• WHAT TO DO: The entries that follow should be repeated exactly, with no pictures kept.

• RECORDS FOR THIS EXERCISE:
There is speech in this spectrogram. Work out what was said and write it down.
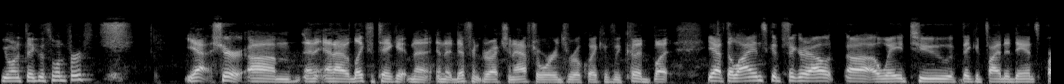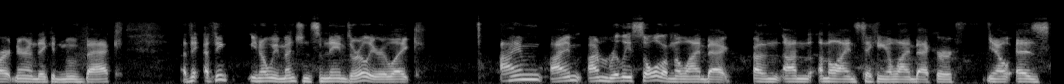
you want to take this one first? Yeah, sure. Um, and, and I would like to take it in a, in a different direction afterwards, real quick, if we could. But yeah, if the Lions could figure out uh, a way to, if they could find a dance partner and they could move back, I think I think you know we mentioned some names earlier. Like I'm I'm I'm really sold on the linebacker on, on on the Lions taking a linebacker you know, as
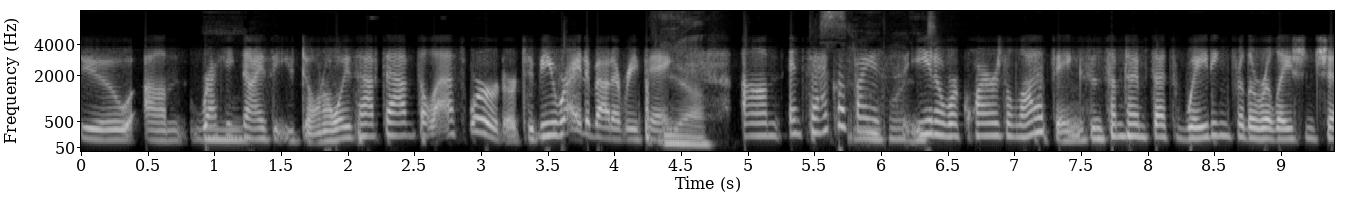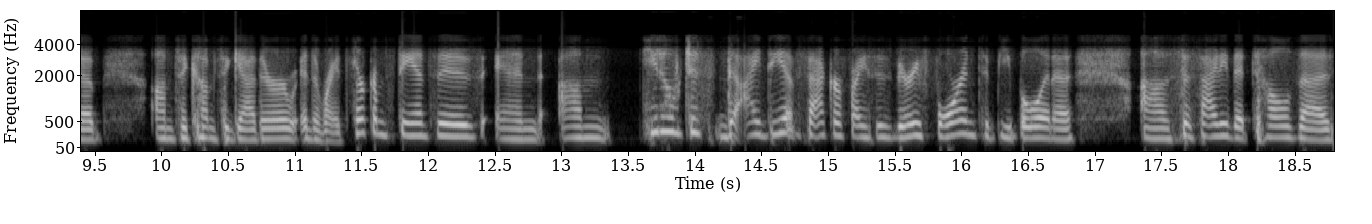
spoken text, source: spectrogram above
to um, mm-hmm. recognize that you don't always have to have the last word or to be right about everything. Yeah. Um, and sacrifice, so you know, requires a lot of things. And sometimes that's waiting for the relationship um, to come together in the right circumstances and um, you know, just the idea of sacrifice is very foreign to people in a uh, society that tells us,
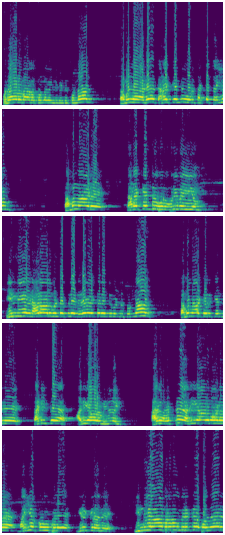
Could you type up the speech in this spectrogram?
உதாரணமாக சொல்ல வேண்டும் என்று சொன்னால் தமிழ்நாடு தனக்கென்று ஒரு சட்டத்தையும் தமிழ்நாடு தனக்கென்று ஒரு உரிமையையும் இந்திய நாடாளுமன்றத்திலே நிறைவேற்ற வேண்டும் என்று சொன்னால் தமிழ்நாட்டிற்கென்று தனித்த அதிகாரம் இல்லை. அது ஒற்றை அதிகாரமான மைய குழுப்பிலே இருக்கிறது. இந்தியா முழுவதும் இருக்கிற பல்வேறு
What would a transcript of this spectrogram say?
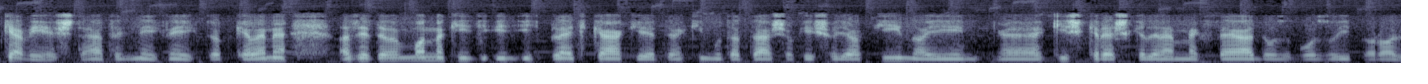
kevés, tehát hogy még, még több kellene. Azért vannak így, így, így plegykák, kimutatások is, hogy a kínai eh, kiskereskedelem meg feldolgozó ipar az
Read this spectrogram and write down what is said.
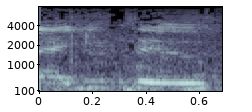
92.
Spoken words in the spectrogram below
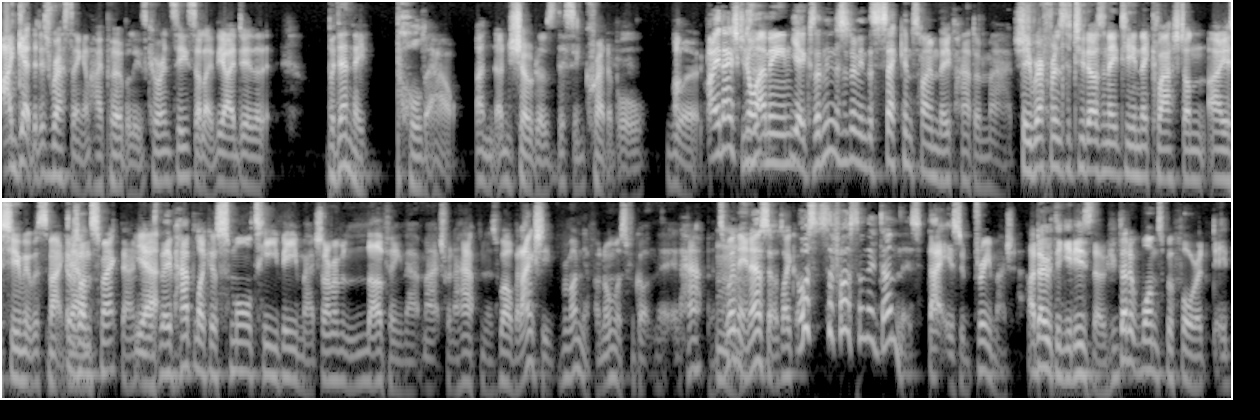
I get that it's wrestling and hyperbole is currency. So, like, the idea that. But then they pulled out and, and showed us this incredible work. I'd actually, Do you know what I mean? Yeah, because I think this is only the second time they've had a match. They referenced the 2018. They clashed on. I assume it was SmackDown. it was on SmackDown. Yeah. Yes, they've had like a small TV match. and I remember loving that match when it happened as well. But actually, remind me, I'd almost forgotten that it happened. So when Mm. they announced it, I was like, "Oh, is this the first time they've done this?" That is a dream match. I don't think it is though. If you've done it once before, it, it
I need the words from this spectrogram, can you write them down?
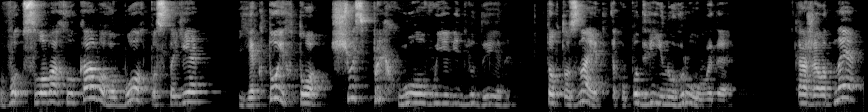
В словах лукавого Бог постає як той, хто щось приховує від людини. Тобто, знаєте, таку подвійну гру веде. Каже одне,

• RESPONSE BELOW:
There is speech in this spectrogram. Work out what was said and write it down.
you want to take this one first? Yeah, sure. Um, and, and I would like to take it in a, in a different direction afterwards, real quick, if we could. But yeah, if the Lions could figure out uh, a way to, if they could find a dance partner and they could move back, I think I think you know we mentioned some names earlier. Like I'm I'm I'm really sold on the linebacker on, on on the Lions taking a linebacker you know, as
spoken text, source: spectrogram above
to um, mm-hmm. recognize that you don't always have to have the last word or to be right about everything. Yeah. Um, and sacrifice, so you know, requires a lot of things. And sometimes that's waiting for the relationship um, to come together in the right circumstances and um, you know, just the idea of sacrifice is very foreign to people in a uh, society that tells us,
Could you type up the speech in this spectrogram?
உதாரணமாக சொல்ல வேண்டும் என்று சொன்னால் தமிழ்நாடு தனக்கென்று ஒரு சட்டத்தையும் தமிழ்நாடு தனக்கென்று ஒரு உரிமையையும் இந்திய நாடாளுமன்றத்திலே நிறைவேற்ற வேண்டும் என்று சொன்னால் தமிழ்நாட்டிற்கென்று தனித்த அதிகாரம் இல்லை. அது ஒற்றை அதிகாரமான மைய குழுப்பிலே இருக்கிறது. இந்தியா முழுவதும் இருக்கிற பல்வேறு
What would a transcript of this spectrogram say?
kevés, tehát hogy még, még több kellene. Azért vannak így, így, így plegykák, kimutatások is, hogy a kínai eh, kiskereskedelem meg feldolgozó ipar az
Read this spectrogram and write down what is said.
92.
Spoken words in the spectrogram below
I get that it's wrestling and hyperbole is currency. So, like, the idea that. But then they pulled out and, and showed us this incredible work. I'd actually, Do you know what I mean? Yeah, because I think this is only the second time they've had a match. They referenced the 2018. They clashed on. I assume it was SmackDown. it was on SmackDown. Yeah. Yes, they've had like a small TV match. and I remember loving that match when it happened as well. But actually, remind me, I'd almost forgotten that it happened. So when Mm. they announced it, I was like, "Oh, is this the first time they've done this?" That is a dream match. I don't think it is though. If you've done it once before, it, it
I need the words from this spectrogram, can you write them down?
В словах лукавого Бог постає як той, хто щось приховує від людини. Тобто, знаєте, таку подвійну гру веде. Каже одне,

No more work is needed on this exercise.